Spending a fun day out with my husband. Walking past so many screaming kids, throwing full on tantrums in the gift shops. Hearing 'I WANT I WANT I WAAAANNNNT'. Getting that look from your other half and each thinking childless perk, not our circus... not our monkeys! As we start to accept our new life we can appreciate there are occasions where we get the advantage of freedom. I wouldn't be in this place without the support of the CNBC community. You all brought my positive side back. Thank you. x 💓
Making a conscious decision not to have further treatments or attempts at adoption was tough yet empowering. Before then life had been uncertain and on hold.
Hysterectomy and lifestyle choice
Fb groups like this are very helpful extremely helpful podcasts, interviews with different ppl to listen to who have struggled etc xoxox xoxox
Exercise, psychologist, meeting new ppl who are similar to me in grief, helping others less fortunate than me, prayer, celebrating at church, fresh air, going for walks, meditation, yoga & Pilates, watching comedy going to comedy performances, have had a few life coaching sessions and learning about being in the moment, being gentle on myself, being at home and allowing myself to cry / be angry / be sad, etc.
Allowing time for myself and for my husband us time, enjoying slowly my life the way I never dreamed it could be and doing my best to not judge myself or others.
It's a huge learning curve for me, as when I was a child, I used to pretend I had babies and breastfeed etc and now it's a different way what I thought would happen.
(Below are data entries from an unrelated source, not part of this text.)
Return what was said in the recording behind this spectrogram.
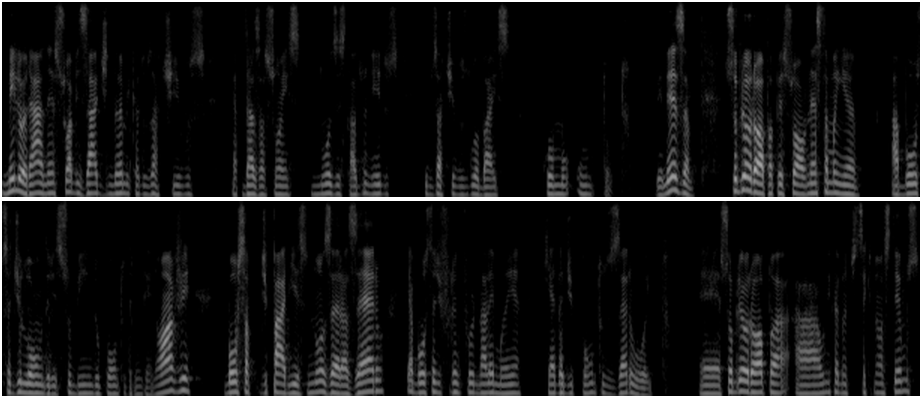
melhorar, né, suavizar a dinâmica dos ativos, é, das ações nos Estados Unidos e dos ativos globais como um todo. Beleza? Sobre a Europa, pessoal, nesta manhã, a Bolsa de Londres subindo 0,39, Bolsa de Paris no 0 a 0 e a Bolsa de Frankfurt na Alemanha queda de 0,08. É, sobre a Europa, a única notícia que nós temos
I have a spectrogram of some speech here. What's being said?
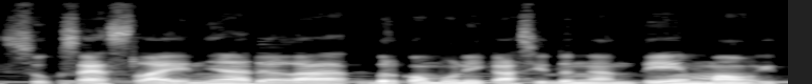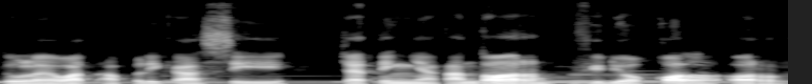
sukses lainnya adalah berkomunikasi dengan tim mau itu lewat aplikasi chattingnya kantor, video call, or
Even family and friends who had struggled with fertility ALL of them EVERY single one of them had @ least one baby.
I'm working on looking after myself and the jealousy that comes with this Xox
Oh yes and enjoy deeply hobbies. I love my choir and singing....
1) Focusing on all the people in my life who don't have children. Doing this helped me realize there are more of them than I'd realized. 2) Seeking groups like this one so that I can be around the kind of people I'd like to be more like myself--people who have accepted their childlessness, who perhaps even embrace and celebrate it, and are finding fulfillment in other ways.